— Required action —
Which lines run from the one containing "Speech transcription task, spectrogram below" through the last line of the records? Copy them exactly, leaving pictures out.

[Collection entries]
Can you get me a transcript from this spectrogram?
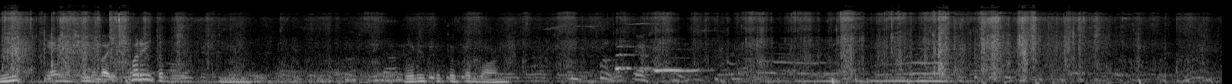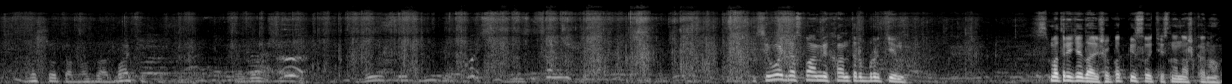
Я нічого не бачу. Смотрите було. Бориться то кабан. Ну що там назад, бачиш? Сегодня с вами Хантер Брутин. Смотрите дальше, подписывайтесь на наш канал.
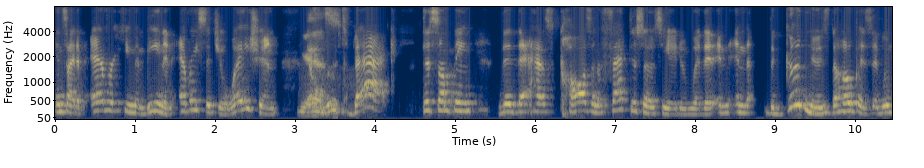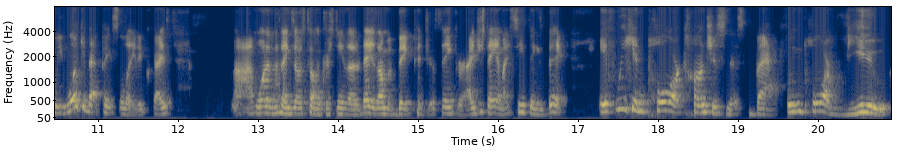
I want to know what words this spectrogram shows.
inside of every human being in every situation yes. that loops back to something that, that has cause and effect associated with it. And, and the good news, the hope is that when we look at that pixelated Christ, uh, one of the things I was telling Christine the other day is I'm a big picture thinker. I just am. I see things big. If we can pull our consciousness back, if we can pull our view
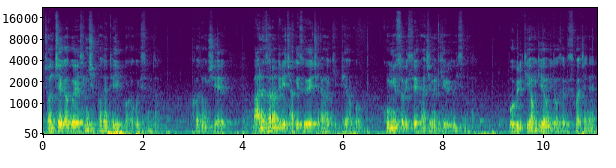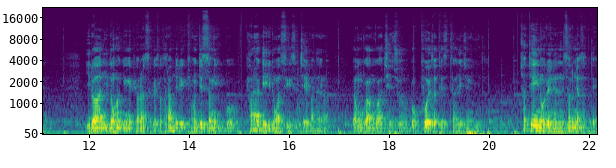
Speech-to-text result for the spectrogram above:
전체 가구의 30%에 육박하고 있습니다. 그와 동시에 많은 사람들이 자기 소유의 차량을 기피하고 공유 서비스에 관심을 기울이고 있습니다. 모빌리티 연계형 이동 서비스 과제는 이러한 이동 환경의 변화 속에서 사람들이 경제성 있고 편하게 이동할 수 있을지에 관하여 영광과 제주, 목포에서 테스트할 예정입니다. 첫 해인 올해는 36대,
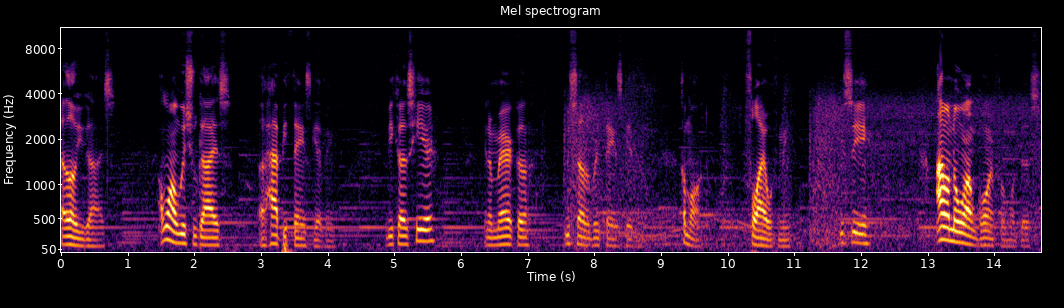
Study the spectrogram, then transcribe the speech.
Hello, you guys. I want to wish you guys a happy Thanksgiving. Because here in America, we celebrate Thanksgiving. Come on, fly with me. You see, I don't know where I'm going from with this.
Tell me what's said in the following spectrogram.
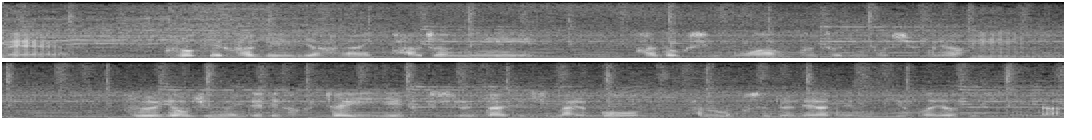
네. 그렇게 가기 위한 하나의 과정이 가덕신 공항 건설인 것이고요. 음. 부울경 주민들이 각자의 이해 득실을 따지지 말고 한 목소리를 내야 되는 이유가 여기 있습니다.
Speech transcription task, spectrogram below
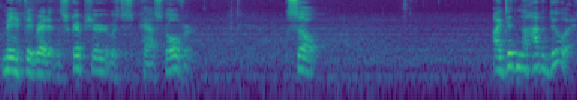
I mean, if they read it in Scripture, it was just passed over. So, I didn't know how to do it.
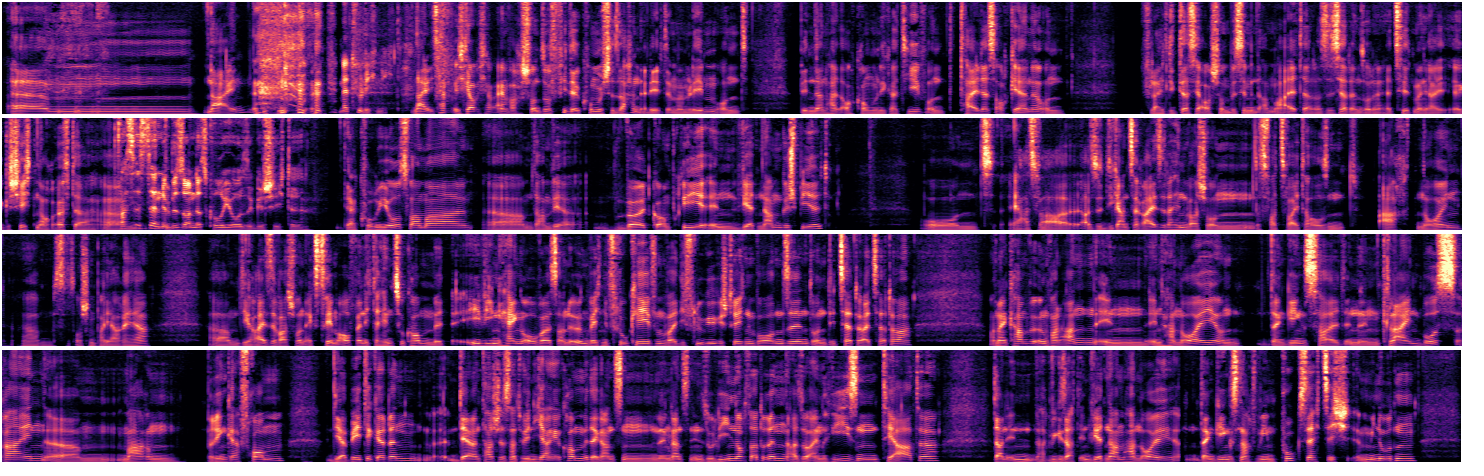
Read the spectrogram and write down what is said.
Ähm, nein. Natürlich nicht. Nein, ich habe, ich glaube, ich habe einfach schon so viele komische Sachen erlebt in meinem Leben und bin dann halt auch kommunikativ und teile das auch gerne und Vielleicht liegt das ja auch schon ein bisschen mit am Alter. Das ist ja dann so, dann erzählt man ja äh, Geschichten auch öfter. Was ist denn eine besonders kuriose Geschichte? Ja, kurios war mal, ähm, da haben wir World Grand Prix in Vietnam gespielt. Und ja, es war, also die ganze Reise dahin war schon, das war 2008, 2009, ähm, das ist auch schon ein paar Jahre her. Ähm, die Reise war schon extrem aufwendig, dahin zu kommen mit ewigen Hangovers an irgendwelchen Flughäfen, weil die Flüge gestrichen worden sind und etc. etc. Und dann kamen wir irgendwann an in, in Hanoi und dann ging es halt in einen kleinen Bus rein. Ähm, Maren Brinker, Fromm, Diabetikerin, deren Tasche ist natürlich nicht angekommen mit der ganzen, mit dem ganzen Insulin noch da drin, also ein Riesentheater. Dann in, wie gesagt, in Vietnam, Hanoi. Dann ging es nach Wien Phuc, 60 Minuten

— Response box —
Speech transcription task, spectrogram below
I mean, if they read it in Scripture, it was just passed over. So, I didn't know how to do it.
Read the spectrogram and write down what is said.
Ähm, nein. Natürlich nicht. Nein, ich habe, ich glaube, ich habe einfach schon so viele komische Sachen erlebt in meinem Leben und bin dann halt auch kommunikativ und teile das auch gerne und Vielleicht liegt das ja auch schon ein bisschen mit am Alter. Das ist ja dann so, dann erzählt man ja äh, Geschichten auch öfter. Was ist denn eine besonders kuriose Geschichte? Ja, kurios war mal, ähm, da haben wir World Grand Prix in Vietnam gespielt. Und ja, es war, also die ganze Reise dahin war schon, das war 2008, 2009, ähm, das ist auch schon ein paar Jahre her. Ähm, die Reise war schon extrem aufwendig, dahin zu kommen mit ewigen Hangovers an irgendwelchen Flughäfen, weil die Flüge gestrichen worden sind und etc. etc. Und dann kamen wir irgendwann an in, in Hanoi und dann ging es halt in einen kleinen Bus rein. Ähm, Maren Brinker, Fromm, Diabetikerin, deren Tasche ist natürlich nicht angekommen mit der ganzen, mit dem ganzen Insulin noch da drin, also ein Riesentheater. Dann in, wie gesagt, in Vietnam, Hanoi. Dann ging es nach Wien Phuc, 60 Minuten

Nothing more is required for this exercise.